But if we are still talking about bin Laden and terrorism next fall, then Republicans stand to gain electorally, says the GOP strategist. National security and intelligence issues usually only determine the voting decisions of 3 percent of the electorate, but according to internal Republican polls, in some parts of the country up to 30 percent of the electorate says its votes will be motivated by those issues.
"The same way Democrats just have overwhelming credibility on the environment, that's where we are on defense and security," says the GOP strategist.
According to a recent Ipsos-Reid poll, voters prefer the GOP to the Democrats 45 percent to 17 percent when asked which party they trusted to fight the war on terrorism. It is not all that remote a possibility that Democrats with records that can be construed as weak on defense or national security could be made to pay for those votes come November 2002. Bush especially seems do be doing quite well, for instance, with a Gallup poll approval rating of 90 percent -- the best for any president in the poll's history.
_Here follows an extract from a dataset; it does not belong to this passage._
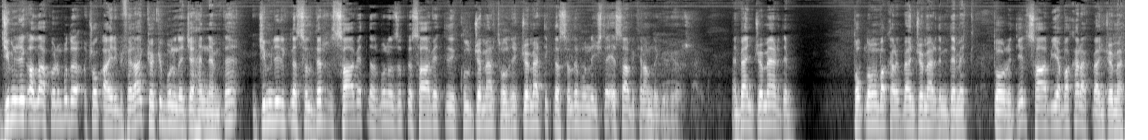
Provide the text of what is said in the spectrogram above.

But Bush's success right now doesn't seem to have coattails. In a recent Time-CNN poll, a generic Democrat beats a generic Republican 46 percent to 42 percent in a hypothetical congressional face-off. And the GOP could suffer from years of preaching an anti-government message, since plans for a bigger government role in airline security, in rebuilding New York, in developing an economic stimulus package and in protecting the nation's borders seem to indicate that the era of big government is back. "People are more pro-government now than they've been in years," says one Democratic official. A recent Washington Post poll indicated that 64 percent of those polled think the government can be trusted to do the right thing at least most of the time, the highest rating for government since 1966.
All of which means nothing but confusion and questions about how the current crisis will play out politically. One need only remember President George H.W. Bush's astronomical poll numbers in 1991, after Operation Desert Storm, to know that it's impossible to bank on anything in this increasingly insecure world.
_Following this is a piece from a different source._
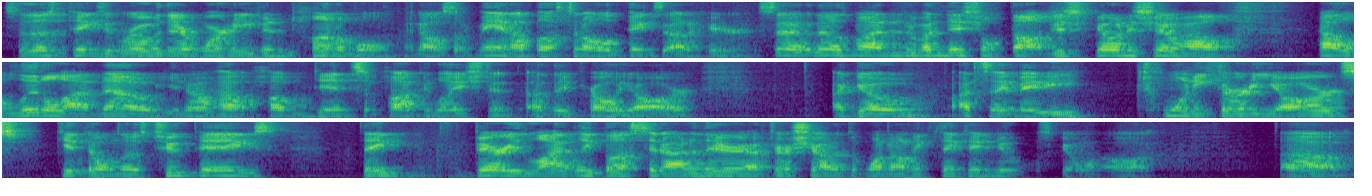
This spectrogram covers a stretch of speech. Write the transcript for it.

Will Americans blame Bush for the tanking economy, as many Democrats seem to think? Or will they consider any future recession "bin Laden's economy," as the GOP strategist says?
Will Republicans continue to follow Bush's orders, as did House Majority Whip Tom DeLay when he dropped his objections to partial funding of our nation's dues to the United Nations? Or will those conservatives with grave concerns about too much free-spending for cities and industries directly affected by the attacks -- like Assistant Senate Minority Leader Don Nickles, R-Okla. -- start cutting a more public profile with their objections?
"I think they're setting themselves up for an issue agenda that's not going to be necessarily favorable towards them," the Democratic operative says hopefully.
Of course, the biggest questions loom about national security. How will the inevitable U.S. military operations go? What if there are future terrorist attacks? Will Americans start to resent the Bush administration if there are other attacks -- or will they hold it against Senate Democrats if they hamstring Ashcroft's counterterrorism bill?
Before Sept. 11, Democrats were looking "at an environment where Bush's approval ratings were starting to drop, where the 'right direction/wrong track' numbers were going the wrong way, where the economy was certainly sputtering," Walter says. "If you were a Democrat you were looking at some positive movement." Democrats were finally all starting to coalesce around one message, that Bush was mishandling the economy and the surplus.
Now, however, "no one is talking about it, and you can't without getting a tremendous amount of backlash. And that's going to be the question: How can you make that argument a year from now, especially if we're still embroiled in the issue of homeland defense? How will Democrats be able to get traction on an issue when you still have the nation reeling from the events of Sept. 11?"